The rise and rise of Senator Barack Obama is an epic event in the history of political marketing. Politicos everywhere should watch and learn.
Because a party 's appeal - its brand and narrative - sinks or swims with its leader.
And that's because it comes down to telling a story that clicks with what the people listening to it – the voters – are thinking and feeling. Engaging the emotions, especially hope and fear, are what it’s really about.
Someone has to tell the story and make the connection. That's usually the party leader. It all comes together when s/he embodies it and lends the story a sense of authenticity.
During World War II, Winston Churchill called on the British people to have courage and make sacrifices. He stayed in London during the blitz and exposed himself to the risk of physical danger. He visited bombsites in east London and elsewhere.
Margaret Thatcher spoke to England’s aspirational and provincial middle classes and preached the values of hard work and personal discipline as the path to national recovery. The grocer’s daughter from Grantham worked all hours
In the mid-1990s, Tony Blair offered middle England a fresh start, a clear break from the Conservatives and Old Labour. He looked and dressed just like the people he was speaking to.
So too with Senator Obama, the candidate of “hope” and change”. As I have said before, he offers Democratic voters the promise of renewal, a break from the past. Through his personal story, he embodies the notion that positive change can happen in America. Yesterday, E.J. Dionne jr. argued that Senator Obama is a “yes, we can” candidate who is so powerful because, just like Ronald Reagan in 1980, he gives all sorts of voters a sense of historic opportunity. They can change the political weather.
The Obama story is catching on.
Try this from New Zealand’s left-wing political pundit Chris Trotter. This week, he catalogued what he sees as the NZ public’s anxieties this election year and then said:
For months they’ve been waiting for [Labour Prime Minister Helen Clark] to acknowledge their unease, and, if possible, offer an accurate diagnosis of it.
They have waited in vain.
Miss Clark is no Bill Clinton: she cannot look her supporters in the eye and say, "I feel your pain".
At heart, the prime minister is a diligent and rather uninspiring policy wonk, who has never really understood that politics is not about the head, but the heart.
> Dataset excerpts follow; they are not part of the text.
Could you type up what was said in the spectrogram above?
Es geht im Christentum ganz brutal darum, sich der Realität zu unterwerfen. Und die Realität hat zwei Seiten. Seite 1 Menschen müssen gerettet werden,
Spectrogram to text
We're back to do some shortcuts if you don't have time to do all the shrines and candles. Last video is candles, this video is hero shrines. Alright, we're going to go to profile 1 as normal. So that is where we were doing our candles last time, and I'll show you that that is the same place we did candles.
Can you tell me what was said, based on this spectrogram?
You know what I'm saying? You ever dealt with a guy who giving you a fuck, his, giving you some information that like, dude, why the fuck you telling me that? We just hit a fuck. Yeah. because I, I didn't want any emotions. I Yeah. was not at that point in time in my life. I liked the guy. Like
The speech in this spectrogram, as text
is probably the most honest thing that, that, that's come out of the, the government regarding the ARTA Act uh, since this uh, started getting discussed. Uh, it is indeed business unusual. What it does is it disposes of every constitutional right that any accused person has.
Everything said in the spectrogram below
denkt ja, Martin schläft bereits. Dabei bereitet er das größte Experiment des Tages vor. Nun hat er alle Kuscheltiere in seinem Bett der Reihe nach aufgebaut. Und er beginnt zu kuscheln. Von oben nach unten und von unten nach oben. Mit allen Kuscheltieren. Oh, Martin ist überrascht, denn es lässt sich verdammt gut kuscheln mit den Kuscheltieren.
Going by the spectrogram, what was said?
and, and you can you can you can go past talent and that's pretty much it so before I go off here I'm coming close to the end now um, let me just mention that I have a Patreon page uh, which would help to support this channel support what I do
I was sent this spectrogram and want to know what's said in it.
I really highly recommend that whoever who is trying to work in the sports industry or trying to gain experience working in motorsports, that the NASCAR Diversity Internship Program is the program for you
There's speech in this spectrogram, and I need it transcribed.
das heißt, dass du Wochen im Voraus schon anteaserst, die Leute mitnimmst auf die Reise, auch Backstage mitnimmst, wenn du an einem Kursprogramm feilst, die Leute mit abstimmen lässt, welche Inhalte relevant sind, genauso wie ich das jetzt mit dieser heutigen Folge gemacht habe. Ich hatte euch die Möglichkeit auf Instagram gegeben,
The voters are simply not in the market for "tonnes of policy". What they're in the market for are tonnes of empathy.
. . .
In their affinity for political managerialism, Helen and Hillary[Clinton] are alike. But, do [National Party leader John] Key's speeches echo our own electorate's hunger for "Hope" and "Change" in the way Barack Obama's echo America's?
Yes, in a strange way they do. Mr Key may not be as effective a speaker as Mr Obama, but his personal political narrative (poor boy raised by a solo mum, who transcends his humble origins to achieve remarkable success) is strikingly similar – and so is the way voters have loaded their deep longing for fresh explanations and new beginnings on to the young challenger's shoulders.
Chris Trotter may be a bit hard on Helen Clark, who has led her party for fourteen years and read the public mood well enough to win three general elections. The NZ electorate may want to see some policy substance from the opposition. So, I am sure, will the British. (Not as lists, though.) Both may be really after some new, younger faces at the top rather than a rendezvous with destiny.
The interesting point he makes is that a party of the centre-right may be about to take over the powerful themes of “hope” and “change”. It's easier when you have been out of power for nearly nine years, The NZ National Party also has a leader with a compelling personal story that could make their promise of an aspirational, centrist politics seem more real to floating voters.
Will it work in the UK? For “Helen Clark” in the piece above, you can easily read “Gordon Brown”. The Conservatives know that the public are deeply disgruntled after ten years of Labour and are talk about “change” at every available opportunity. (The Tory pamphlets coming through my door are even called “Change”.) But David Cameron is no Barack Obama and his origins were far from humble. Athough he is their most appealing leader in years, the Conservatives cannot quite define what David Cameron embodies and how it will click with the public mood. That's one reason they don't have a compelling narrative. Not yet.